    -The lack of authentic “rock” as we knew it could be a matter of economics rather than trend.  Our old standbys, although “alternative” in presentation, were still presided over by actual producers (Matt Wallace, Brendan O’Brien, etc) with budgets who operated in studios with real engineers and had an idea of when the product was “complete.” Some of the indie outfits seem to “want” to rock (I’m thinking Sleigh Bells, etc) but perhaps lack the resources to add key ingredients such as lyrical content, the rest of the band, etc.

    -Good “rock” is probably 60% attitude and style, thus the ascendance of the arty indie girls who, unsurprisingly, are easy on the eyes.  Four scruffy guys with beards with an inscrutable name (Deer Tick, Blitzen Trapper, ETC) and whose videos are moody affairs featuring wispy girls wandering in the forest are probably pretty good musicians, but will never gain much influence outside their hipster fanbase.

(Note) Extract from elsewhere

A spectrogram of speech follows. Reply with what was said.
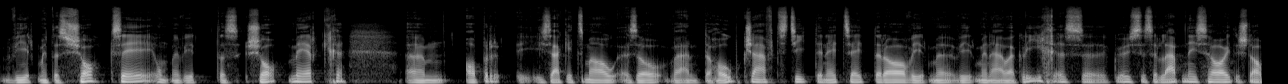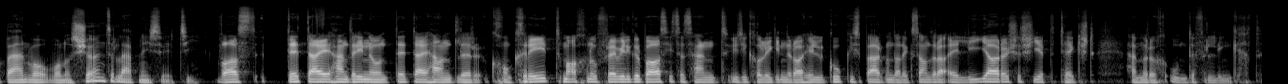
wird man das schon sehen und man wird das schon merken. Ähm, aber ich sage jetzt mal, also während der Hauptgeschäftszeiten etc. wird man, wird man auch gleich ein, ein äh, gewisses Erlebnis haben in der Stadt Bern, wo, wo ein schönes Erlebnis wird sein. Was Detailhändlerinnen und Detailhändler konkret machen auf freiwilliger Basis, das haben unsere Kolleginnen Rahel Guckisberg und Alexandra Elia recherchiert. Den Text haben wir euch unten verlinkt.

    Sorry to be so formal.  I’m working on a thesis.  

  • KingP

    Although not a Pearl Jam fan, I do appreciate the sentiment – with a few observations:

    -“Actual” pop radio was still pretty crappy back in the day, if I recall. What most of us get maudlin over is the memory of the ubiquitous “modern rock” format that mushroomed post-Nirvana.

    -The lack of authentic “rock” as we knew it could be a matter of economics rather than trend.  Our old standbys, although “alternative” in presentation, were still presided over by actual producers (Matt Wallace, Brendan O’Brien, etc) with budgets who operated in studios with real engineers and had an idea of when the product was “complete.” Some of the indie outfits seem to “want” to rock (I’m thinking Sleigh Bells, etc) but perhaps lack the resources to add key ingredients such as lyrical content, the rest of the band, etc.

    -Good “rock” is probably 60% attitude and style, thus the ascendance of the arty indie girls who, unsurprisingly, are easy on the eyes.  Four scruffy guys with beards with an inscrutable name (Deer Tick, Blitzen Trapper, ETC) and whose videos are moody affairs featuring wispy girls wandering in the forest are probably pretty good musicians, but will never gain much influence outside their hipster fanbase.

    Sorry to be so formal.  I’m working on a thesis.